How to complete this task | Please reproduce the following records exactly as they appear.

Source material |
- Opening Delimiter -
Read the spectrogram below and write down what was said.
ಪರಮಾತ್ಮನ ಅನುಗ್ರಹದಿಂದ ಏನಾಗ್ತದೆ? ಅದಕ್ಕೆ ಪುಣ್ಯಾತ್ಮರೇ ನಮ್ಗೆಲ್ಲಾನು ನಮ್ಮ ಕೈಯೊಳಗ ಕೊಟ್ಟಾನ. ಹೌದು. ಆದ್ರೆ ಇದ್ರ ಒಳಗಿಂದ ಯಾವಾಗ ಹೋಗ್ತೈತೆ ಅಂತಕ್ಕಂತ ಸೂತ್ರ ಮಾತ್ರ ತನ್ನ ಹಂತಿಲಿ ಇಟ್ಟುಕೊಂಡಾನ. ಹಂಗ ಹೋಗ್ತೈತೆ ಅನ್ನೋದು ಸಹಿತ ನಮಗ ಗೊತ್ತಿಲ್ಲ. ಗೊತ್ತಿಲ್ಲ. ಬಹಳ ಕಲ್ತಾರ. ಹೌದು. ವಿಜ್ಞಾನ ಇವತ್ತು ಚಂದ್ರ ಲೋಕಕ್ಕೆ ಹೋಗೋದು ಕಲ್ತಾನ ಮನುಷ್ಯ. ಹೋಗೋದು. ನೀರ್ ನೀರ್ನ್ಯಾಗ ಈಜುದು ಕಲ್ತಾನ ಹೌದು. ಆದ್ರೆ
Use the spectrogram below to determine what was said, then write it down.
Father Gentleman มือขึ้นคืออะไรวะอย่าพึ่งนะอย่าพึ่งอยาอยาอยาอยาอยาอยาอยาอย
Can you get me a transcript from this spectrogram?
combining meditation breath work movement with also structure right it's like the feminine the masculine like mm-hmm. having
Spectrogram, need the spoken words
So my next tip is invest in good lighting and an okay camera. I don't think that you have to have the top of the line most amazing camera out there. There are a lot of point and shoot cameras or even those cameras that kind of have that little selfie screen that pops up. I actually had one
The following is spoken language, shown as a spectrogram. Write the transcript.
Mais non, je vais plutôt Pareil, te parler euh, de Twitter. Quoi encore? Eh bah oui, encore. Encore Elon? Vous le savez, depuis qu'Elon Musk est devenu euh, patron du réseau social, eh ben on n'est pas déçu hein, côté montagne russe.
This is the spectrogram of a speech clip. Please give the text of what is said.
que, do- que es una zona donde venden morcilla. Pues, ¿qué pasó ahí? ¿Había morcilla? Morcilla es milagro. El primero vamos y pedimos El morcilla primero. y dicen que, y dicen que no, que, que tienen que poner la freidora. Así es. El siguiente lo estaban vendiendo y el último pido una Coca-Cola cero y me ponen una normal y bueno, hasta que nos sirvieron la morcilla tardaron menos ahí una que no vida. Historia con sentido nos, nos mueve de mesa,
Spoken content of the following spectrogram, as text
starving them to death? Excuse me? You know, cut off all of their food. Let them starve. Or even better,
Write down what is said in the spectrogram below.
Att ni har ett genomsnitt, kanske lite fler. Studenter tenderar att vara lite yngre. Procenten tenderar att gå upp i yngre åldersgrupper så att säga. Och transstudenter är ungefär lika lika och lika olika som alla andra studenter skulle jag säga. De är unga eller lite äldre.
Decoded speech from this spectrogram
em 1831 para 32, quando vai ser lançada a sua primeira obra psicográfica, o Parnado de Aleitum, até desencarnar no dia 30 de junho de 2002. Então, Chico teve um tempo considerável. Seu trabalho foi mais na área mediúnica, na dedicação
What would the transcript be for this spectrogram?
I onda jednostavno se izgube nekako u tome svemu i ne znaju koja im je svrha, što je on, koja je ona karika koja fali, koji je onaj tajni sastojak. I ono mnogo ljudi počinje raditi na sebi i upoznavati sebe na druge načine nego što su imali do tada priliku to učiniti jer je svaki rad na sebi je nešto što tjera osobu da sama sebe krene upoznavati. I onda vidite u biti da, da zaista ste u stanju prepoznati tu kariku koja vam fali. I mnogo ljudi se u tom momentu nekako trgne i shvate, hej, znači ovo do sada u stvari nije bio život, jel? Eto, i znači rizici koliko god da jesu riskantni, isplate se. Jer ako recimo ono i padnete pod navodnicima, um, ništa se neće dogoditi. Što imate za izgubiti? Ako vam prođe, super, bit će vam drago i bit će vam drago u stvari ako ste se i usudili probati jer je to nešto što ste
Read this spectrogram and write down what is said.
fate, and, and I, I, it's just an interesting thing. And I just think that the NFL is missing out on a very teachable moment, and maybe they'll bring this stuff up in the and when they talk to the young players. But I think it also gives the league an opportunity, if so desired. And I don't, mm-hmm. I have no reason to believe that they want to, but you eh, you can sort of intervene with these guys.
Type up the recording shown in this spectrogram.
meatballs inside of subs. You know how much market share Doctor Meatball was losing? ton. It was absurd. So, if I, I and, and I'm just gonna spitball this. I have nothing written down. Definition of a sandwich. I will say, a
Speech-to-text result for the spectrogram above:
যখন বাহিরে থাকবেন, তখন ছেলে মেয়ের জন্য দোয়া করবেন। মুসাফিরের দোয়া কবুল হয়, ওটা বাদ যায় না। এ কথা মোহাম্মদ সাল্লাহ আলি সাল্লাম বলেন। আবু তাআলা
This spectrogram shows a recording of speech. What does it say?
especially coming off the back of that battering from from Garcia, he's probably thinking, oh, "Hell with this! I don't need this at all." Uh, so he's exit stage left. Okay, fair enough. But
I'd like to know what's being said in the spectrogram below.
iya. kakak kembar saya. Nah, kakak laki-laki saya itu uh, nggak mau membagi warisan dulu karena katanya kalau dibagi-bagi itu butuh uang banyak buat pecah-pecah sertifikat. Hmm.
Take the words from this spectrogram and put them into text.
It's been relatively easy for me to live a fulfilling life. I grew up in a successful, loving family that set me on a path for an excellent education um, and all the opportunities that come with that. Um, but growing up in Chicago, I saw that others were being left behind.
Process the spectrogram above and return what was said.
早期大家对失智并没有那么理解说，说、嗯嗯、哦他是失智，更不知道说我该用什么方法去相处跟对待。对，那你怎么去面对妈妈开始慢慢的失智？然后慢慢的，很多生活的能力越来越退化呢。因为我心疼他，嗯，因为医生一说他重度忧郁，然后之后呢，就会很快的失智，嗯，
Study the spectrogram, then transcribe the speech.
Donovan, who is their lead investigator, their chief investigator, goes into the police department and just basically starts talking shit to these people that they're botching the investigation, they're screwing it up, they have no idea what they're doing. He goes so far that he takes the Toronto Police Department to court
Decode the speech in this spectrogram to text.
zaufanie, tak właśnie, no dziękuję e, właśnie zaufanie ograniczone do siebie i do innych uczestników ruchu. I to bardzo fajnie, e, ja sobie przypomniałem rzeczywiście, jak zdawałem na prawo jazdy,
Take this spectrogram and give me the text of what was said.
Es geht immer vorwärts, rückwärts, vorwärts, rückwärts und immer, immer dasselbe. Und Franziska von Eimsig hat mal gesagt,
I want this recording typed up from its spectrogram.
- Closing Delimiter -
Solved problem |
Read the spectrogram below and write down what was said.
ಪರಮಾತ್ಮನ ಅನುಗ್ರಹದಿಂದ ಏನಾಗ್ತದೆ? ಅದಕ್ಕೆ ಪುಣ್ಯಾತ್ಮರೇ ನಮ್ಗೆಲ್ಲಾನು ನಮ್ಮ ಕೈಯೊಳಗ ಕೊಟ್ಟಾನ. ಹೌದು. ಆದ್ರೆ ಇದ್ರ ಒಳಗಿಂದ ಯಾವಾಗ ಹೋಗ್ತೈತೆ ಅಂತಕ್ಕಂತ ಸೂತ್ರ ಮಾತ್ರ ತನ್ನ ಹಂತಿಲಿ ಇಟ್ಟುಕೊಂಡಾನ. ಹಂಗ ಹೋಗ್ತೈತೆ ಅನ್ನೋದು ಸಹಿತ ನಮಗ ಗೊತ್ತಿಲ್ಲ. ಗೊತ್ತಿಲ್ಲ. ಬಹಳ ಕಲ್ತಾರ. ಹೌದು. ವಿಜ್ಞಾನ ಇವತ್ತು ಚಂದ್ರ ಲೋಕಕ್ಕೆ ಹೋಗೋದು ಕಲ್ತಾನ ಮನುಷ್ಯ. ಹೋಗೋದು. ನೀರ್ ನೀರ್ನ್ಯಾಗ ಈಜುದು ಕಲ್ತಾನ ಹೌದು. ಆದ್ರೆ
Use the spectrogram below to determine what was said, then write it down.
Father Gentleman มือขึ้นคืออะไรวะอย่าพึ่งนะอย่าพึ่งอยาอยาอยาอยาอยาอยาอยาอย
Can you get me a transcript from this spectrogram?
combining meditation breath work movement with also structure right it's like the feminine the masculine like mm-hmm. having
Spectrogram, need the spoken words
So my next tip is invest in good lighting and an okay camera. I don't think that you have to have the top of the line most amazing camera out there. There are a lot of point and shoot cameras or even those cameras that kind of have that little selfie screen that pops up. I actually had one
The following is spoken language, shown as a spectrogram. Write the transcript.
Mais non, je vais plutôt Pareil, te parler euh, de Twitter. Quoi encore? Eh bah oui, encore. Encore Elon? Vous le savez, depuis qu'Elon Musk est devenu euh, patron du réseau social, eh ben on n'est pas déçu hein, côté montagne russe.
This is the spectrogram of a speech clip. Please give the text of what is said.
que, do- que es una zona donde venden morcilla. Pues, ¿qué pasó ahí? ¿Había morcilla? Morcilla es milagro. El primero vamos y pedimos El morcilla primero. y dicen que, y dicen que no, que, que tienen que poner la freidora. Así es. El siguiente lo estaban vendiendo y el último pido una Coca-Cola cero y me ponen una normal y bueno, hasta que nos sirvieron la morcilla tardaron menos ahí una que no vida. Historia con sentido nos, nos mueve de mesa,
Spoken content of the following spectrogram, as text
starving them to death? Excuse me? You know, cut off all of their food. Let them starve. Or even better,
Write down what is said in the spectrogram below.
Att ni har ett genomsnitt, kanske lite fler. Studenter tenderar att vara lite yngre. Procenten tenderar att gå upp i yngre åldersgrupper så att säga. Och transstudenter är ungefär lika lika och lika olika som alla andra studenter skulle jag säga. De är unga eller lite äldre.
Decoded speech from this spectrogram
em 1831 para 32, quando vai ser lançada a sua primeira obra psicográfica, o Parnado de Aleitum, até desencarnar no dia 30 de junho de 2002. Então, Chico teve um tempo considerável. Seu trabalho foi mais na área mediúnica, na dedicação
What would the transcript be for this spectrogram?
I onda jednostavno se izgube nekako u tome svemu i ne znaju koja im je svrha, što je on, koja je ona karika koja fali, koji je onaj tajni sastojak. I ono mnogo ljudi počinje raditi na sebi i upoznavati sebe na druge načine nego što su imali do tada priliku to učiniti jer je svaki rad na sebi je nešto što tjera osobu da sama sebe krene upoznavati. I onda vidite u biti da, da zaista ste u stanju prepoznati tu kariku koja vam fali. I mnogo ljudi se u tom momentu nekako trgne i shvate, hej, znači ovo do sada u stvari nije bio život, jel? Eto, i znači rizici koliko god da jesu riskantni, isplate se. Jer ako recimo ono i padnete pod navodnicima, um, ništa se neće dogoditi. Što imate za izgubiti? Ako vam prođe, super, bit će vam drago i bit će vam drago u stvari ako ste se i usudili probati jer je to nešto što ste
Read this spectrogram and write down what is said.
fate, and, and I, I, it's just an interesting thing. And I just think that the NFL is missing out on a very teachable moment, and maybe they'll bring this stuff up in the and when they talk to the young players. But I think it also gives the league an opportunity, if so desired. And I don't, mm-hmm. I have no reason to believe that they want to, but you eh, you can sort of intervene with these guys.
Type up the recording shown in this spectrogram.
meatballs inside of subs. You know how much market share Doctor Meatball was losing? ton. It was absurd. So, if I, I and, and I'm just gonna spitball this. I have nothing written down. Definition of a sandwich. I will say, a
Speech-to-text result for the spectrogram above:
যখন বাহিরে থাকবেন, তখন ছেলে মেয়ের জন্য দোয়া করবেন। মুসাফিরের দোয়া কবুল হয়, ওটা বাদ যায় না। এ কথা মোহাম্মদ সাল্লাহ আলি সাল্লাম বলেন। আবু তাআলা
This spectrogram shows a recording of speech. What does it say?
especially coming off the back of that battering from from Garcia, he's probably thinking, oh, "Hell with this! I don't need this at all." Uh, so he's exit stage left. Okay, fair enough. But
I'd like to know what's being said in the spectrogram below.
iya. kakak kembar saya. Nah, kakak laki-laki saya itu uh, nggak mau membagi warisan dulu karena katanya kalau dibagi-bagi itu butuh uang banyak buat pecah-pecah sertifikat. Hmm.
Take the words from this spectrogram and put them into text.
It's been relatively easy for me to live a fulfilling life. I grew up in a successful, loving family that set me on a path for an excellent education um, and all the opportunities that come with that. Um, but growing up in Chicago, I saw that others were being left behind.
Process the spectrogram above and return what was said.
早期大家对失智并没有那么理解说，说、嗯嗯、哦他是失智，更不知道说我该用什么方法去相处跟对待。对，那你怎么去面对妈妈开始慢慢的失智？然后慢慢的，很多生活的能力越来越退化呢。因为我心疼他，嗯，因为医生一说他重度忧郁，然后之后呢，就会很快的失智，嗯，
Study the spectrogram, then transcribe the speech.
Donovan, who is their lead investigator, their chief investigator, goes into the police department and just basically starts talking shit to these people that they're botching the investigation, they're screwing it up, they have no idea what they're doing. He goes so far that he takes the Toronto Police Department to court
Decode the speech in this spectrogram to text.
zaufanie, tak właśnie, no dziękuję e, właśnie zaufanie ograniczone do siebie i do innych uczestników ruchu. I to bardzo fajnie, e, ja sobie przypomniałem rzeczywiście, jak zdawałem na prawo jazdy,
Take this spectrogram and give me the text of what was said.
Es geht immer vorwärts, rückwärts, vorwärts, rückwärts und immer, immer dasselbe. Und Franziska von Eimsig hat mal gesagt,
I want this recording typed up from its spectrogram.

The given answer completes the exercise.